  • Compare the impact of bioaccumulation on consumers at different trophic levels (e.g. red tide in oysters and humans; heavy metals in fish and humans; PCBs in fish, birds, whales.)
  • Research and analyze articles on the causes and effects of bioaccumulation (e.g. mercury contamination in Inuit communities and the Grassy Narrows First Nation community)

  • Explain how species adapt or fail to adapt to environmental conditions, with the reference to the following
    • natural selection
    • proliferation
    • predator-prey cycle
    • ecological succession
    • climax community
    • extinction
    • adaptive radiation
  • Describe the impact of natural phenomena (e.g. drought, fire, temperature change, flooding, tsunamis, infestations-pine beetle, volcanic eruptions)
  • Give examples of how foreign species can affect an ecosystem (e.g. Eurasian, milfoil, purple loosestrife, Scotch broom, American bullfrog, European starling in B.C.)
  • Research and report on situations in which disease, pollution, habitat destruction and exploitation of resources affect ecosystems


  • I learned how to use wikispaces
  • I learned more about ecosystems and how they can be easily affected
  • I learned the it is important to help save endangered species

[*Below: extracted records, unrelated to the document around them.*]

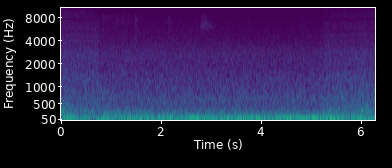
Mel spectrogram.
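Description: Shinkansen bullet train running at speed, heard inside the passenger car as a steady low rumble.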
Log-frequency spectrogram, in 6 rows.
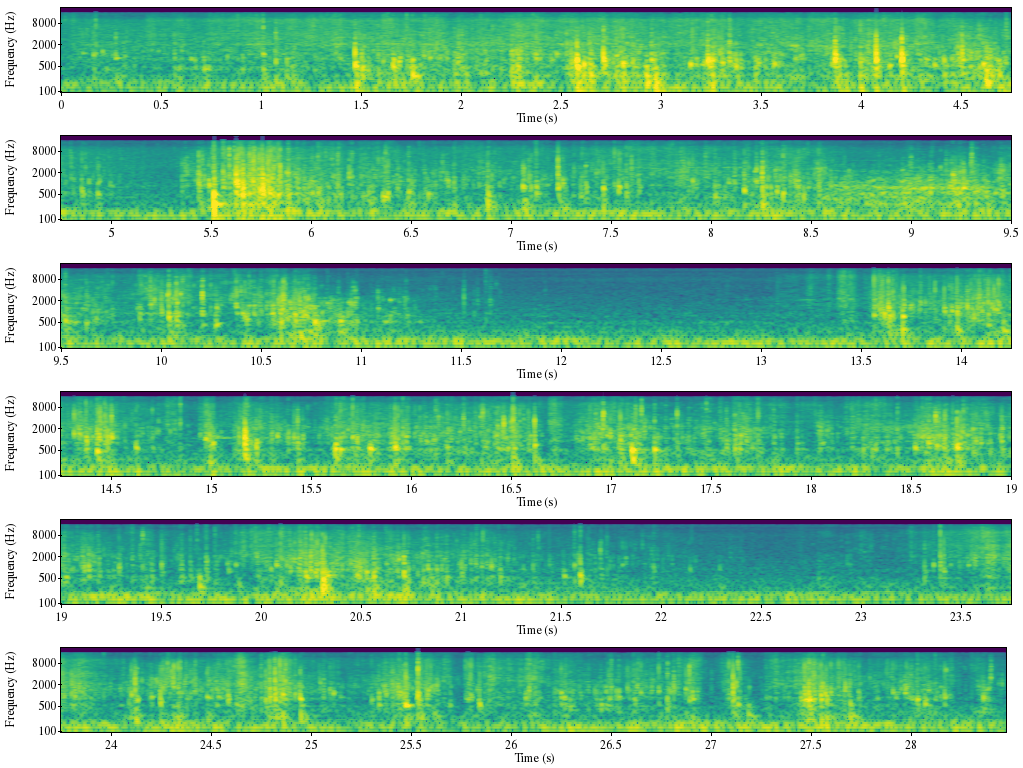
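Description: Blocks of dry red dirt being crumbled and smashed by hand into a basin of soapy water: gritty crunching and crumbling, with dirt pouring and splashing into the water and sloshing as the wet lumps are dipped and squeezed. There are brief lulls about 11 and 22 seconds in.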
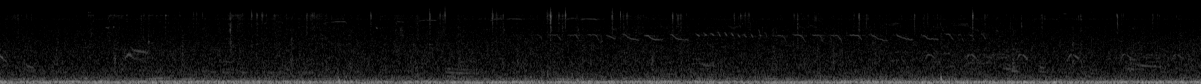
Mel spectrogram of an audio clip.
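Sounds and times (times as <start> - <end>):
small bird singing: 3.1 - 11.9.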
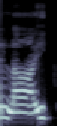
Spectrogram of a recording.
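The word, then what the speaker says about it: like: इ लग गया तो एल आई के इसको पढ़ेंगे लिख क्या पढ़ेंगे लिख ठीक है अगर इ लग गया तो भले ही इसका उच्चारण ना होता हो लेकिन इसको पढ़ेंगे लाइक लाइक देखिए इसका प्रभाव इस आई पर पड़ा पड़ा और इस आई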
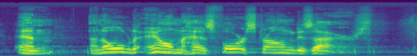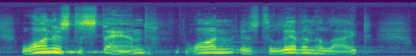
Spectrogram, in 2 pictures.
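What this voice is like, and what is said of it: Kentucky accent. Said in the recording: “I'm from Kentucky. That's where I got this accent. ... To some, it may sound more like an affliction.”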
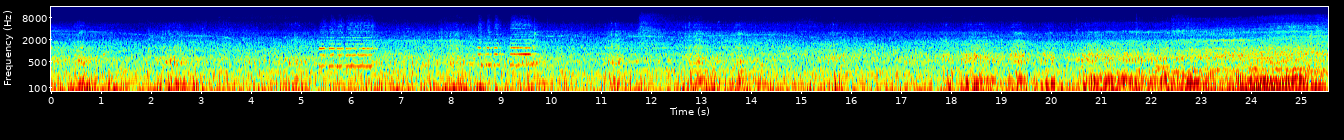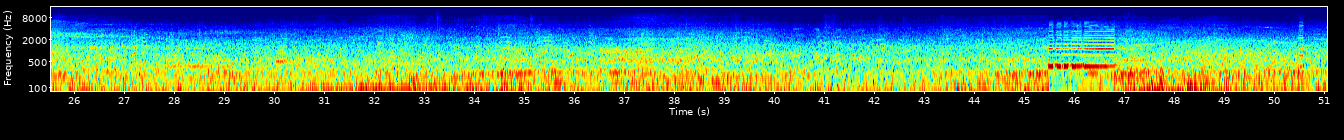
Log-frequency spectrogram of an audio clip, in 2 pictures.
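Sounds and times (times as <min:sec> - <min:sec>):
truck diesel engines running: 0:00.0 - 0:51.0
air horn blasts: 0:05.4 - 0:06.6, 0:08.5 - 0:09.8, 0:45.4 - 0:47.0, 0:50.4 - 0:50.7.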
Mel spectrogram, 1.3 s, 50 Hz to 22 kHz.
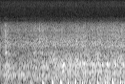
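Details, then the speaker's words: Royal Enfield Standard 350 on a mileage test, running out of petrol at 68,169 on the odometer; the single-cylinder beat stumbles with dropped firing pulses, a fuel-starvation misfire, just before it stalls. "അതാ missing വന്നിട്ടുണ്ട്, missing വന്നിട്ടുണ്ട് കേട്ടോ. വണ്ടി ഇപ്പോൾ നിൽക്കും."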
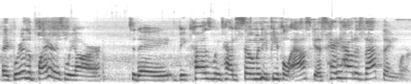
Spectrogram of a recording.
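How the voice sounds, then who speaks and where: Noticeable background noise under a woman's moderately paced speech at a fairly high pitch. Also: ordinary pitch variation. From Albuquerque, New Mexico. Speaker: guitar teacher. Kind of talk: interview.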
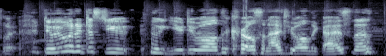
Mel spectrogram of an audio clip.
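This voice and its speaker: Young woman, playful, animated, casual gameplay chat, reading text aloud, very lively pitch. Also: fairly quick, faint music behind. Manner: playful, animated, reads with expression. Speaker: gamer.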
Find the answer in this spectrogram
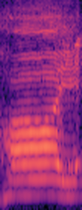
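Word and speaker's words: ح: আচ্ছা, এই এই হা কিন্তু উচ্চারণ হবে একটু কণ্ঠনালী থেকে। কণ্ঠনালী থেকে হা উচ্চারণ হবে, ভিতর থেকে উচ্চারণ হবে হা হা।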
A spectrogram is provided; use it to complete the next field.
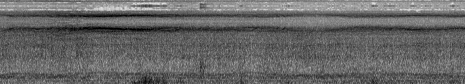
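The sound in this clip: A small manually flown aircraft with no GPS stabilization, flying in the wind: a steady, high buzzing whine runs throughout, with low gusty rumbles and one stronger swell early on.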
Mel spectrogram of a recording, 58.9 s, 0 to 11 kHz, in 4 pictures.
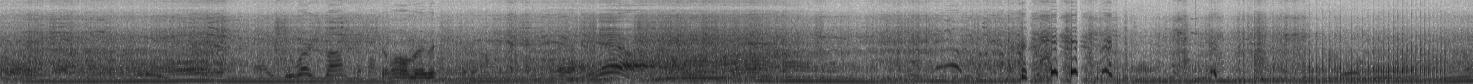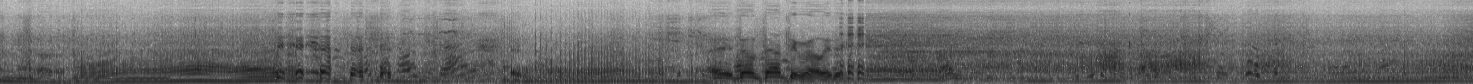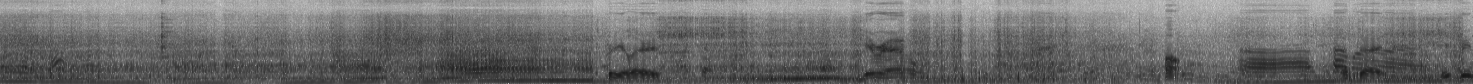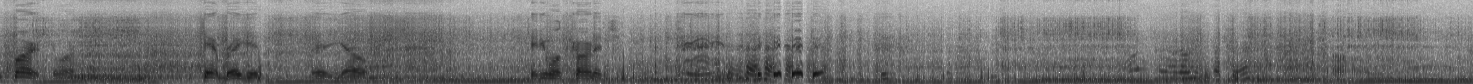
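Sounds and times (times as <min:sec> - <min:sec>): buggy engine revving hard: 0:00.0 - 0:58.9.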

  • I learned how bioaccumulation can affect every trophic level
  • I learned how to make food webs, chains and energy pyramids